§ EXERCISE AIM: The required output is the exact text of the lines from the line containing "This spectrogram shows speech, and" through the final line below, inclusive, without pictures.

── SUPPLIED DATA ──

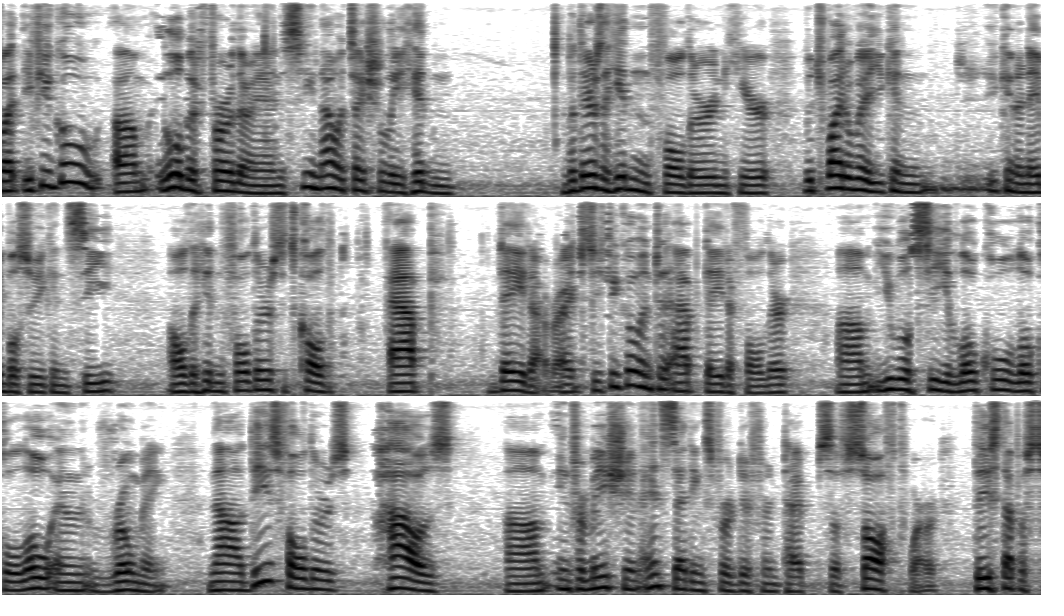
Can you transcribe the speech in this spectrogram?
But if you go um, a little bit further and see now it's actually hidden, but there's a hidden folder in here, which by the way, you can you can enable so you can see all the hidden folders. It's called app data, right? So if you go into app data folder, um, you will see local, local low, and roaming. Now these folders house um, information and settings for different types of software. These type of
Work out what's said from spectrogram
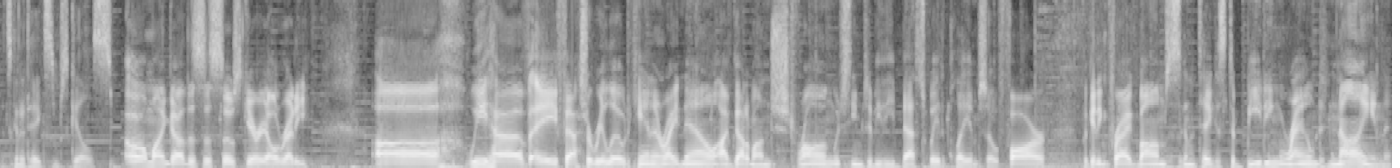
it's going to take some skills. Oh my god, this is so scary already. Uh, we have a faster reload cannon right now. I've got him on strong, which seems to be the best way to play him so far. But getting frag bombs is going to take us to beating round 9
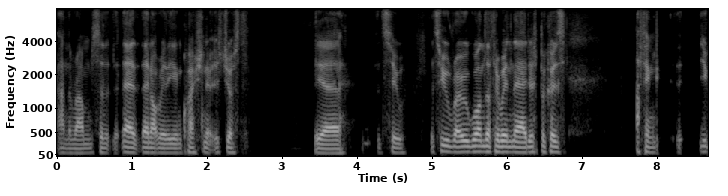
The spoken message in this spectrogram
and the Rams. So they're they're not really in question. It was just the uh, the two the two rogue ones I threw in there just because I think uh, you,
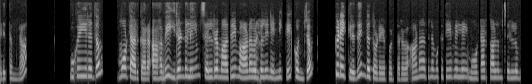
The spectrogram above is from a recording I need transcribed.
எடுத்தோம்னா புகையிரதம் மோட்டார் கார். ஆகவே இரண்டுலேயும் செல்ற மாதிரி மாணவர்களின் எண்ணிக்கை கொஞ்சம் கிடைக்கிறது இந்த தொடையை பொறுத்தளவு. ஆனா அது நமக்கு தேவையில்லை. மோட்டார் காலும் செல்லும்.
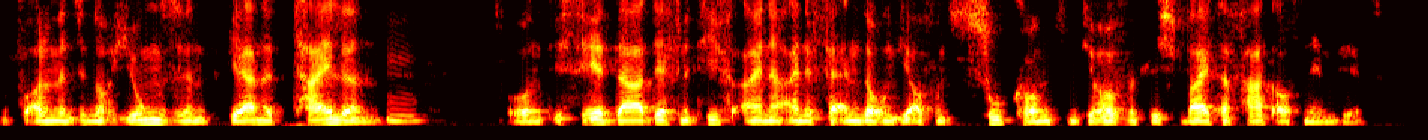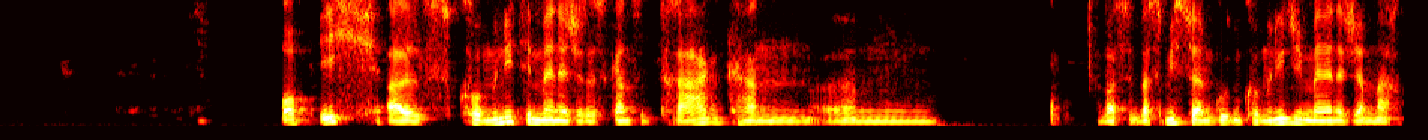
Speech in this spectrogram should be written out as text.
und vor allem, wenn sie noch jung sind, gerne teilen. Mhm. Und ich sehe da definitiv eine, eine Veränderung, die auf uns zukommt und die hoffentlich weiter Fahrt aufnehmen wird. Ob ich als Community Manager das Ganze tragen kann, ähm, was, was mich zu einem guten Community Manager macht,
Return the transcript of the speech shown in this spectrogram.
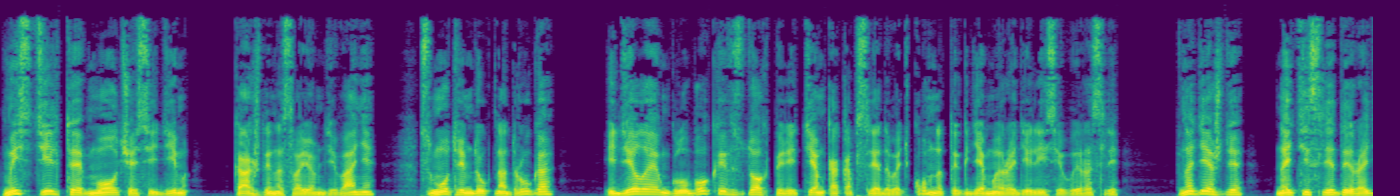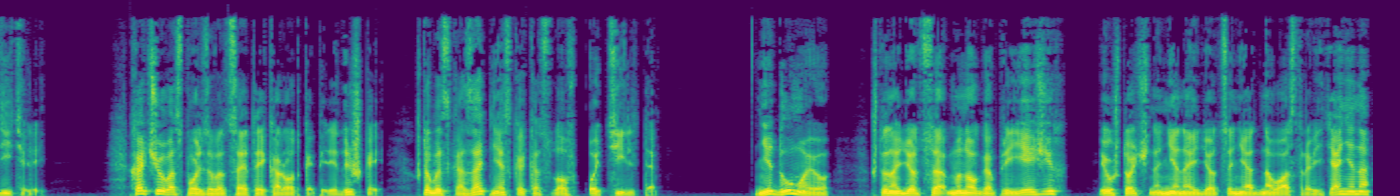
мы с Тильте молча сидим, каждый на своем диване, смотрим друг на друга и делаем глубокий вздох перед тем, как обследовать комнаты, где мы родились и выросли, в надежде найти следы родителей. Хочу воспользоваться этой короткой передышкой, чтобы сказать несколько слов о Тильте. Не думаю, что найдется много приезжих, и уж точно не найдется ни одного островитянина,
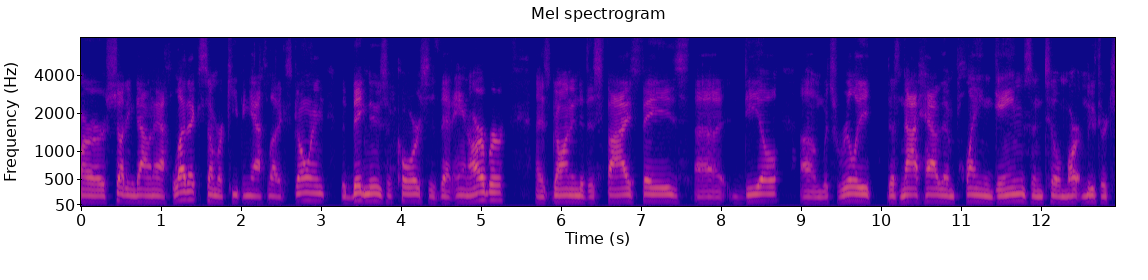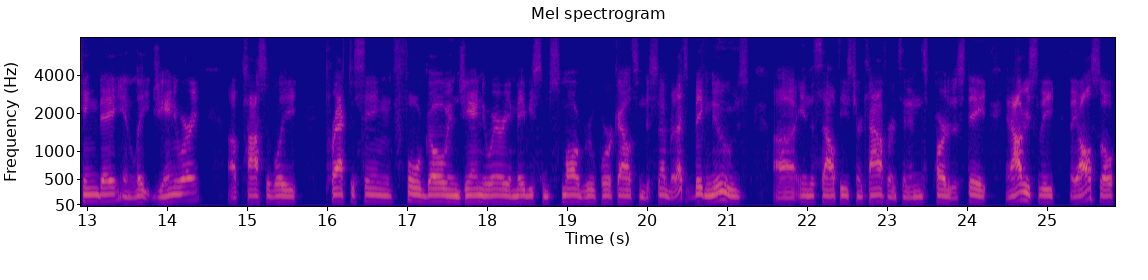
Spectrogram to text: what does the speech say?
are shutting down athletics, some are keeping athletics going. The big news, of course, is that Ann Arbor has gone into this five phase uh, deal, um, which really does not have them playing games until Martin Luther King Day in late January, uh, possibly practicing full go in January and maybe some small group workouts in December. That's big news uh, in the Southeastern Conference and in this part of the state. And obviously, they also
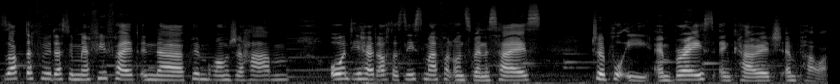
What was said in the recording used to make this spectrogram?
Sorgt dafür, dass wir mehr Vielfalt in der Filmbranche haben. Und ihr hört auch das nächste Mal von uns, wenn es heißt Triple E, Embrace, Encourage, Empower.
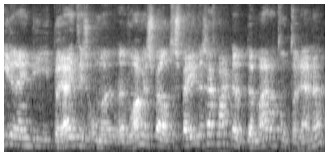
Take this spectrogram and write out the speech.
iedereen die bereid is om het lange spel te spelen, zeg maar, de, de marathon te rennen,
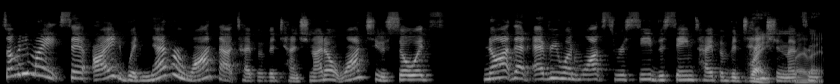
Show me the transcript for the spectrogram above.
somebody might say, I would never want that type of attention. I don't want to. So, it's not that everyone wants to receive the same type of attention. Right, That's right, right.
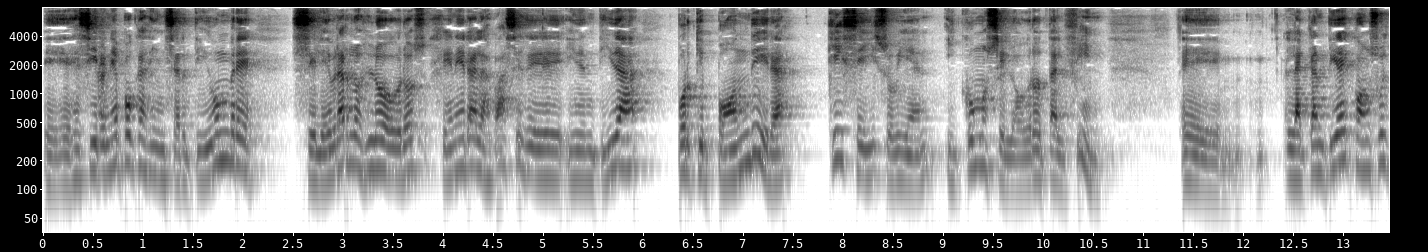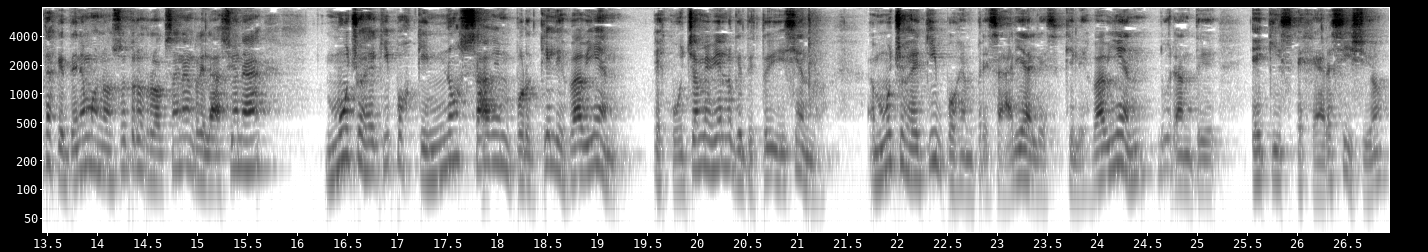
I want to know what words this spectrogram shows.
Eh, es decir, en épocas de incertidumbre, celebrar los logros genera las bases de identidad porque pondera qué se hizo bien y cómo se logró tal fin. Eh, la cantidad de consultas que tenemos nosotros, Roxana, en relación a muchos equipos que no saben por qué les va bien. Escúchame bien lo que te estoy diciendo. A muchos equipos empresariales que les va bien durante X ejercicio,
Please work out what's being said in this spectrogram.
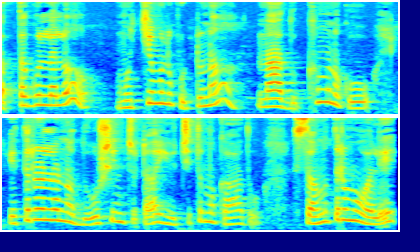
సత్తగుల్లలో ముత్యములు పుట్టునా నా దుఃఖమునకు ఇతరులను దూషించుట యుచితము కాదు. సముద్రము వలె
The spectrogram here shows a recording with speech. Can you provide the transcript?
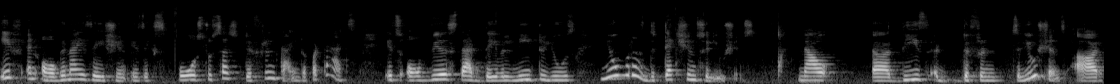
if an organization is exposed to such different kind of attacks, it's obvious that they will need to use numerous detection solutions. Now, uh, these different solutions are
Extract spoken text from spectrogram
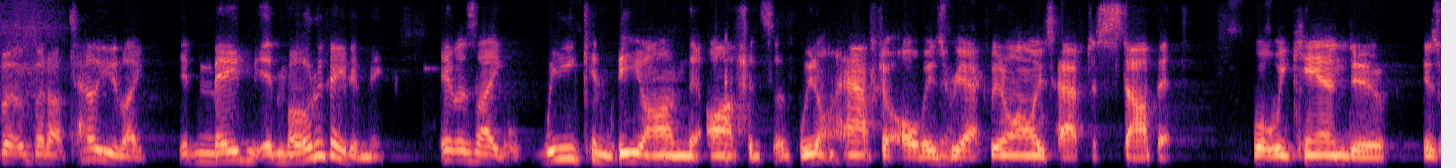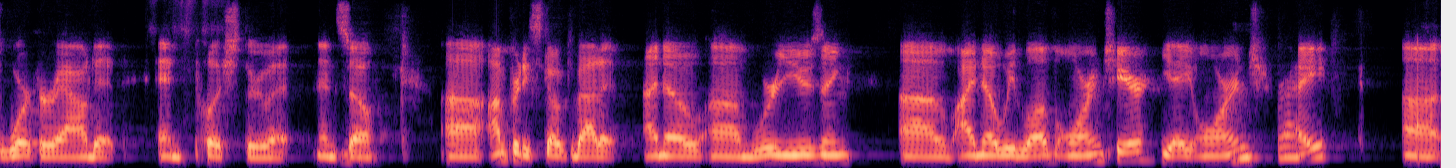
but but I'll tell you, like it made it motivated me. It was like we can be on the offensive. We don't have to always yeah. react. We don't always have to stop it what we can do is work around it and push through it. And so uh, I'm pretty stoked about it. I know um, we're using, uh, I know we love orange here. Yay, orange, right? Uh,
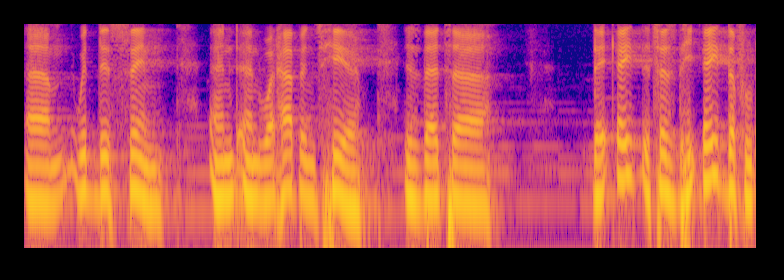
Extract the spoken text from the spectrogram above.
um, with this sin and, and what happens here is that. Uh, they ate, it says he ate the fruit.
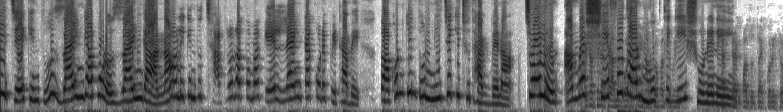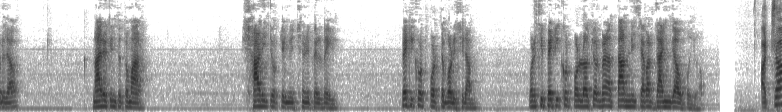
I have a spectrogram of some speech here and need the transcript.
নিচে কিন্তু জাইঙ্গা পড়ো জাইঙ্গা। না হলে কিন্তু ছাত্ররা তোমাকে ল্যাংটা করে পেঠাবে। তখন কিন্তু নিচে কিছু থাকবে না। চলুন আমরা শেফু তার মুখ থেকেই শুনে নেই। পদত্যাগ করে চলে যাও। নাহলে কিন্তু তোমার শাড়ি তো টেনে ছিঁড়ে ফেলবেই। পেটিকোট পড়তে বলেছিলাম। বলেছি পেটিকোট পড়লেও চলবে না তার নিচে আবার জাঙ্গাও পড়ল আচ্ছা।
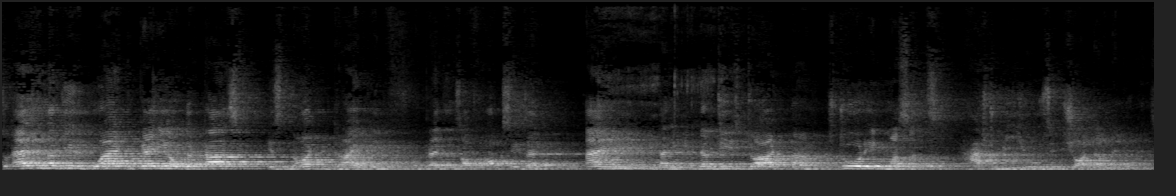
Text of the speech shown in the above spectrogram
So as energy required to carry out the task is not derived in presence of oxygen and the energy stored, um, stored in muscles has to be used in short-term endurance.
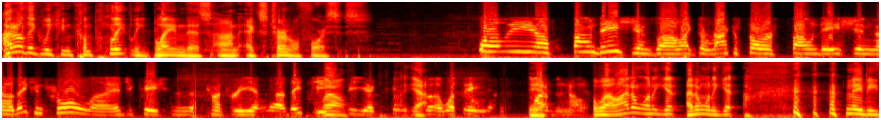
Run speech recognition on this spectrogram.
I don't think we can completely blame this on external forces. Well, the uh, foundations, uh, like the Rockefeller Foundation, uh, they control uh, education in this country, and uh, they teach Well, the uh, kids yeah. uh, what they uh, Yeah. want them to know. Well, I don't want to get. I don't want to get. maybe,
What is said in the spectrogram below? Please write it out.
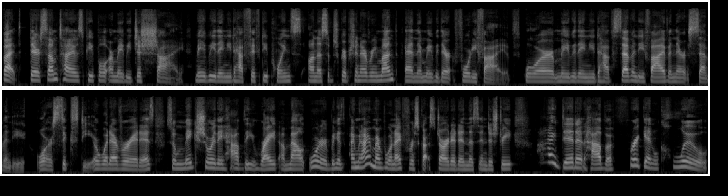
But there's sometimes people are maybe just shy. Maybe they need to have 50 points on a subscription every month and then maybe they're at 45 or maybe they need to have 75 and they're at 70 or 60 or whatever it is. So make sure they have the right amount ordered because I mean I remember when I first got started in this industry, I didn't have a freaking clue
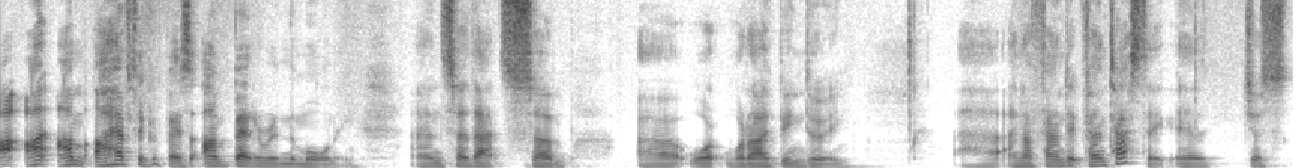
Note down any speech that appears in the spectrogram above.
I, I, I, have to confess, I'm better in the morning. And so that's um, uh, what, what I've been doing. Uh, and I found it fantastic. Uh, just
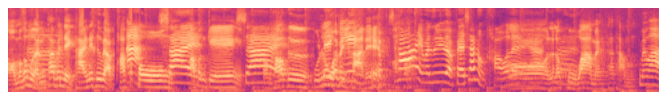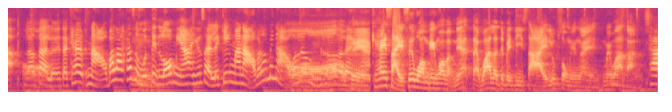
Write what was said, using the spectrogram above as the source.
อ๋อมันก็เหมือนใช่ถ้าเป็นเด็กไทยนี่คือแบบพับกระโปรงใช่พับกางเกงใช่ของเขาคือคุณรู้ว่าเป็นขาเดฟใช่มันจะมีแบบแฟชั่นของเขาอะไรอย่างเงี้ยอ๋อแล้วแล้วครูว่าไหมถ้าทำ ไม่ว่าอ๋อ แล้วแต่เลยแต่แค่หนาวปะล่ะถ้าสมมติติดลมเงี้ยยูใส่เลกกิ้งมาหนาวปะล่ะไม่หนาวก็เรื่องของเธออะไรโอเคเงี้ยแค่ให้ใส่เสื้อวอร์มเกงวอร์มแบบเนี้ยแต่ว่าเราจะไปดีไซน์รูปทรงยังไงไม่ว่ากัน ใช่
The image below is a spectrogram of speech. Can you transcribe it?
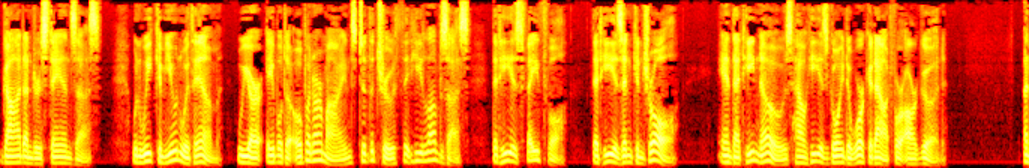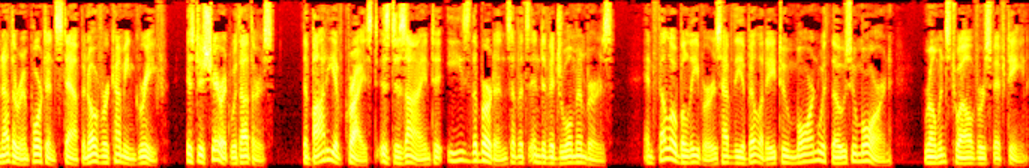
God understands us. When we commune with Him, we are able to open our minds to the truth that He loves us, that He is faithful, that He is in control, and that He knows how He is going to work it out for our good. Another important step in overcoming grief is to share it with others. The body of Christ is designed to ease the burdens of its individual members, and fellow believers have the ability to mourn with those who mourn. Romans 12 verse 15.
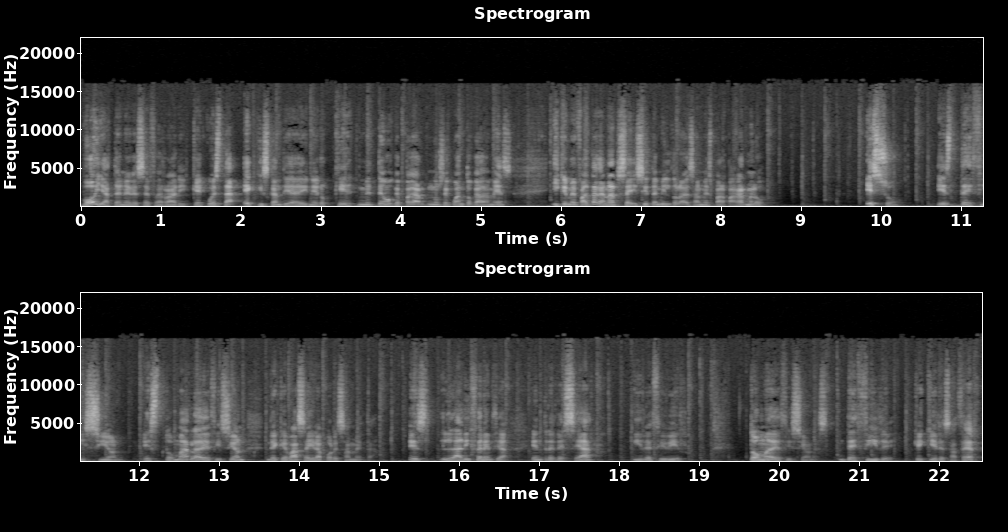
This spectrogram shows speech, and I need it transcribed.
voy a tener ese Ferrari que cuesta X cantidad de dinero, que me tengo que pagar no sé cuánto cada mes y que me falta ganar 6, 7 mil dólares al mes para pagármelo. Eso es decisión es tomar la decisión de que vas a ir a por esa meta. Es la diferencia entre desear y decidir. Toma decisiones, decide qué quieres hacer,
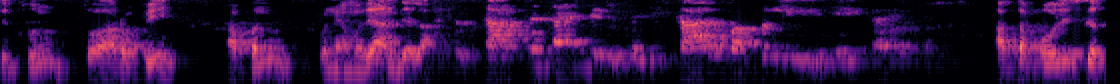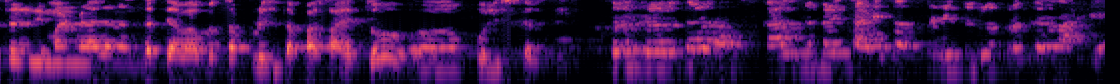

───

§ EXERCISE RESPONSE:
This spectrogram shows speech, and I need it transcribed.
voy a tener ese Ferrari que cuesta X cantidad de dinero, que me tengo que pagar no sé cuánto cada mes y que me falta ganar 6, 7 mil dólares al mes para pagármelo. Eso es decisión es tomar la decisión de que vas a ir a por esa meta. Es la diferencia entre desear y decidir. Toma decisiones, decide qué quieres hacer,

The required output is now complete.